Neighbors aren't an issue, so there's a glass wall on one end of the shower area to let in south light. A computer housed in a nearby mechanical room reacts to a sensor and warms the glass as needed to prevent fogging. Similarly, the ventilation system takes moisture readings and regulates exhaust fans and heat. An infrared sensor tells the computer when people enter the area, so further adjustments can be made.
The shower room - and all the nearby spaces - can be hosed down quickly, thanks to forgiving surfaces and a floor drain. A hose reel from an industrial-supply company, mounted out of sight in the mechanical room, gives a nozzle stored in the shower wall a long reach. The hand sink, carved by Eck out of a standing granite block, has a finely detailed cedar cabinet just above it.
In the yellow-cedar sauna, a few yards away, a steam generator responds to moisture readings according to a heat and humidity set point. A traditional bucket and ladle are there more for aesthetics than function. A state-of-the-art Japanese toilet in a separate compartment senses a presence, then washes, warms, cleans - does everything but send an announcement fax.
Not far away in this wing of the house are the exercise components, including a swimming pool. Tropical plants soften the edges; a waterfall tumbles down boulders near a loft that's used as an exercise room.
Five three-phase pumps push water through niches in a granite wall to create a current and make laps challenging. It takes a strong swimmer to stroke from the far end of the pool to the rock wall when the current control is cycled to high, Eck says.
A channel off the pool leads under a Japanese-style bridge to a tile wall. Step over the wall and under a banana tree and you're in the soaking tub/spa, with ripe lemons hanging nearby and good light through glass walls. Everything in sight is custom-made.
In Madrona, architect John Fleming, with Rohleder, Borges, Fleming Architecture, transformed the basement of an older four-story house into a steamroom-shower/sauna/wine cellar/gym.
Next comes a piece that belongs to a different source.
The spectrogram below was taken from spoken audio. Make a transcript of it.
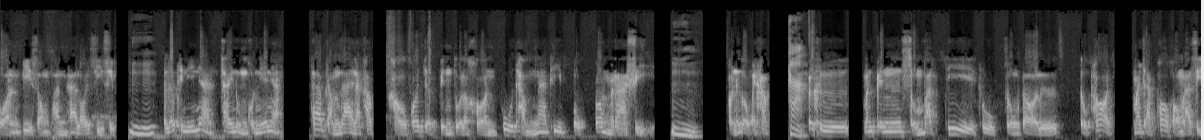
ก่อนปี 2540อืม แล้วทีนี้เนี่ยชายหนุ่มคนนี้เนี่ย ถ้าจำได้นะครับ เขาก็จะเป็นตัวละครผู้ทำหน้าที่ปกป้องราศีอืมพอนึกออกไหมครับค่ะก็คือมันเป็นสมบัติที่ถูกส่งต่อหรือตกทอดมาจากพ่อของราศี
In the bath area, plaster, teak and stone are intended to convey a feeling of safety and comfort. The materials express the notion that "here is where you rest and cleanse yourself from the day," Fleming says.
The space includes an art collection and limestone tiles from Portugal, to balance the etched-concrete floor and tub surround and please the senses.
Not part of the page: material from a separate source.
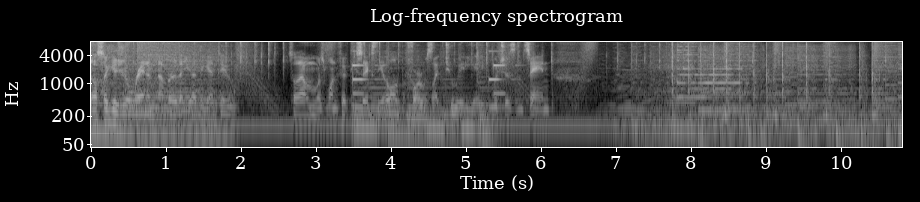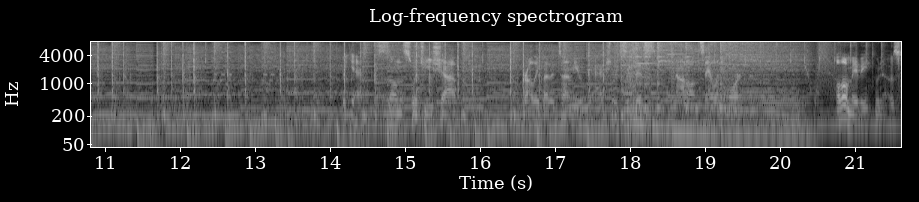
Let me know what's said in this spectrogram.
It also gives you a random number that you had to get to. So that one was 156. The other one before was like 288, which is insane. But yeah, this is on the Switch eShop. Probably by the time you actually see this, not on sale anymore. Although maybe, who knows.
To designer Holly McKinley, who chose paint colors, furnishings and some materials for the project, the former basement is very refined and carefully proportioned, with glitter and hardness minimized.
Care was taken so there would be no metal fittings for the glass-cube steam-shower, except on the door. The charcoal-colored slate and stained-concrete steps up to the sauna and shower are earthy feeling, as are the dark floors, says McKinley. The stairwell, seen from the exercise machines, is finished with Venetian plaster (pigments are added to the wet plaster) for a smooth, marble-like appearance. Call it a cleansing workout space for art-loving wine aficionados.
Which brings us to Sam and Sara Van Fleet. Both busy professionals, they are on friendly terms with dry heat, steam, home-exercise and the furniture-in-the-bathroom look.
They have been settled into their completely refurbished 1907 Vashon Island farmhouse for three months and are enjoying the best of two worlds. Their home's interior is a wonder of skilled wood joinery and up-to-the-moment style, including an upstairs bathroom with views of Puget Sound that clearly qualifies as a cleansing room. One can have an agreeable soak here, a session Ummel would applaud.
As for exercise, there's the garden to work or the woodpile to stack. And some 50 feet or so out the back door, amid a new rockery, a traditional sauna provides the dry heat and steam. Rainwater fills a nearby horse trough with clean, cold water. Friends gather, sit together on cedar benches, talk, up-end a ladle over the glowing rocks, inhale the steam, plunge in the chill trough, do it all over again.
Let's call this one a renewal space.
Dean Stahl is a Seattle writer and editor. Greg Gilbert is a Seattle Times staff photographer.